If you’re celebrating a special occasion in Chelsea, this is where you should do it. But first you need to come to terms with the fact that you’re going to spend money. This is Italian fine dining, and dinner starts at $149 (for five courses). This does not include wine. But go ahead and smash your piggy bank. Better yet, smash your daughter’s piggy bank, record her reaction, and hope it gets enough views on Youtube that you receive some royalties.
Ovest is a neighborhood pizza spot on 27th street right by the High Line. This is the restaurant equivalent of a person who comes off as quiet and wholesome, but turns out to be a little wild. There are candles, wood paneling, and a brick oven you can see from the dining room - but the ABBA pandora station plays loudly while groups of friends drink like they’re not planning on going to work tomorrow. This is one the best options in the neighborhood for Neapolitan pizza - just know that it’s probably not the place to bring someone for a quiet dinner where you talk about how much you like each other.
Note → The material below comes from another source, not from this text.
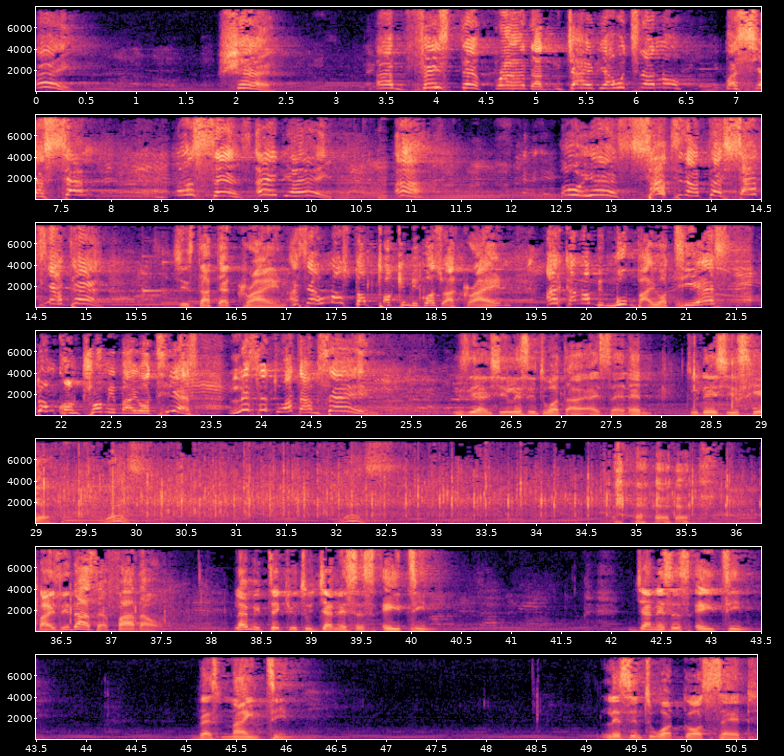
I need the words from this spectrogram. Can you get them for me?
Hey, share. I faced the crowd at Jai I would know. Nonsense. Hey, hey. Ah. Oh, yes. Shouting at her, shouting at her. She started crying. I said, I will not stop talking because you are crying. I cannot be moved by your tears. Don't control me by your tears. Listen to what I'm saying. You see, and she listened to what I, I said, and today she's here. Yes. Yes. but you see, that's a father. Oh. Let me take you to Genesis 18. Genesis 18, verse 19. Listen to what God said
Pastai is Chelsea’s resident charming Italian place. The food tastes good, they make their own pasta, and you could easily bring a date or a small group here. They can also make any of their dishes with homemade gluten-free pasta so you won’t have to feel bad for eating the short rib lasagna in front of your high-maintenance friend. In terms of the space, there’s both bar seating and an old-school-looking dining room with black and white portraits of people you can pretend are part of your family.
Come here when you’re trying to eat healthy, but you also want your dinner to be plated like there might be foie gras in the mix. There won’t be, but there might be some sunchokes or watercress. Although admittedly, this place is better than we just made it sound. Rouge Tomate does good, healthy-ish food that’s both a little fancy and fairly pricey. If your detoxing aunt is buying dinner, bring her here.
You don’t hear about Rocking Horse Cafe too often, which is weird because if you stop in on a Friday night, every seat will be filled. This place serves affordable Mexican food (beyond your basic burritos and enchiladas), and it’s the perfect example of a neighborhood restaurant. It’s lively, it has character, and it’s been open since the 80s.
Are you in the mood for a messy pork sandwich? What sort of mood is that? Good? Bad? It doesn’t matter. Get a sandwich at Rocket Pig. They make some of the best in the city. There’s only one option, however, and it comes with smoked pork, onion jam, and mustard aioli. Take it to-go (there isn’t much space), and find a dark alley where you can eat it. Or go to one of the nearby parks.
Toro is a cafeteria-sized Spanish restaurant just above the Meatpacking District where you can begin your meal with a spoonful of uni and caviar. Incidentally, your internal reaction to that statement will tell you exactly what sort of person you are. Regardless of your personality type, however, you’ll enjoy a lot of the food here. Go for the simpler tapas and feel free to leave your striped button-down untucked.
Surely there are bread nerds out there. If you’re one of them, you can go to Sullivan Street Bakery and geek out over obscure loaves and pastries. This place does a bunch of very good baked goods as well as some sandwiches, salads, and breakfast items. There’s also a nice row of tables and a few incredibly impractical bookshelves. Stop by for a coffee and a quick bite.
The Commons Chelsea is a tiny coffee shop that has a few tables and somehow doesn’t feel claustrophobic. In addition to coffee, they do salads, sandwiches, breakfast items, and, of course, avocado toast. Because if a place doesn’t have avocado toast in 2018, its owners can technically be prosecuted Salem-style. There’s also beer and wine. The next time you’re wandering around Chelsea in the morning, get breakfast here.